Comment: Re:lagrange point (Score 4, Informative) 75

At this point, the pull from the earth will cancel out the pull from the sun, and the satellite will effectively stay positioned exactly between the earth and sun as the earth rotates around.

Not quite. From NASA:

The Lagrange Points are positions where the gravitational pull of two large masses precisely equals the centripetal force required for a small object to move with them.

Lagrangian Point 1 (L1) is located on the line between the Earth and the Sun. At L1, the opposing gravitational force from the Earth partially cancels the force from the Sun, reducing the overall centripetal force. In orbital mechanics, the periods of Sun orbiting objects increase with increasing radius, due to the decreasing gravitational force (lower force, lower acceleration, lower speed, increasing circumference). Because the satellite at L1 feels a weaker centripital force than it would normally experience at that solar orbital radius, it can orbit the Sun at a period of 365.25 days, in spite of being closer to the Sun than the Earth. Thus it maintains its relative position between the Sun and the Earth.


MIT Randomizes Tasks To Speed Massive Multicore Processors 63

Posted by samzenpus
from the greased-lightning dept.
itwbennett writes Researchers at the Massachusetts Institute of Technology have created a data structure that they claim can help large multicore processors churn through their workloads more effectively. Their trick? Do away with the traditional first-come, first-served work queue and assign tasks more randomly. The SprayList algorithm allows processors with many cores to spread out their work so they don't stumble over one another, creating bottlenecks that hamper performance.

Comment: Re:How did they run out of fluid? (Score 3, Informative) 248

by catchblue22 (#48832873) Attached to: SpaceX Landing Attempt Video Released

Hydraulic systems are in a loop, with the "spent" fluid recirculating back to the reservoir. How did they "run out"?

Where did the fluid go?

The system is an open hydraulic system. Closed systems require tanks and pumps which carry a mass penalty. They only need the system to function for about 4 minutes. Why bother with a closed system when the functioning period is so short. They will increase the amount of fluid by 50% so this shouldn't happen again. All in all a nearly successful experiment.

Comment: This test was a successful failure (Score 5, Informative) 248

by catchblue22 (#48832677) Attached to: SpaceX Landing Attempt Video Released

This was the first time SpaceX had flown the new grid fin control system on a real first stage under real conditions. They did not know exactly how well the grid fins would behave. As it turned out, the grid fins had to move more than they expected during the descent (or the forces were larger than they expected), so they ran out of hydraulic fluid 30 seconds before landing. This is similar to an airplane losing control of its elevator just before landing.
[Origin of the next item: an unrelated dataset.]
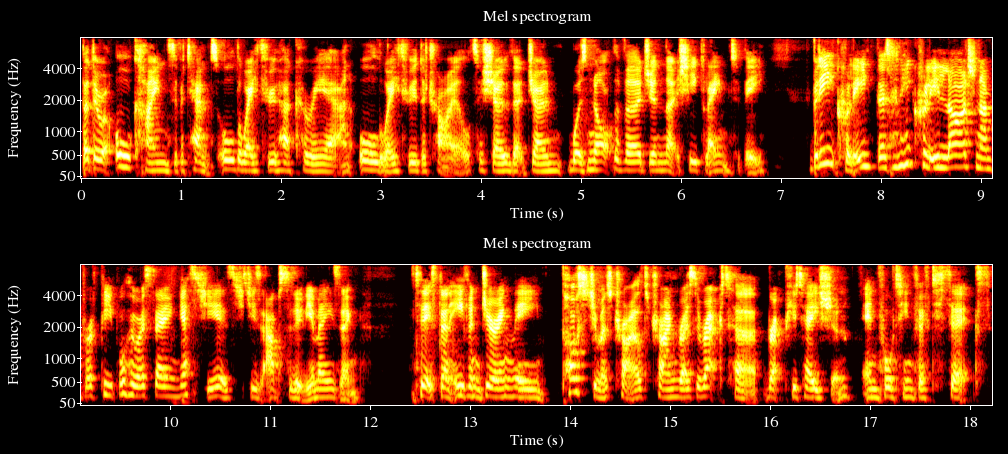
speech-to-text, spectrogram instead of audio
But there are all kinds of attempts all the way through her career and all the way through the trial to show that Joan was not the virgin that she claimed to be. But equally, there's an equally large number of people who are saying, yes, she is. She's absolutely amazing to the extent even during the posthumous trial to try and resurrect her reputation in 1456.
The fact that the rocket reached the barge and that its vertical speed was reasonably slow (certainly not 100m/s) indicates the resiliency of their systems. They are putting 50% more fluid into the system, so this shouldn't happen next time.

I think this video is epically cool. I can watch it again and again. Simply awesome.

Saliva causes cancer, but only if swallowed in small amounts over a long period of time. -- George Carlin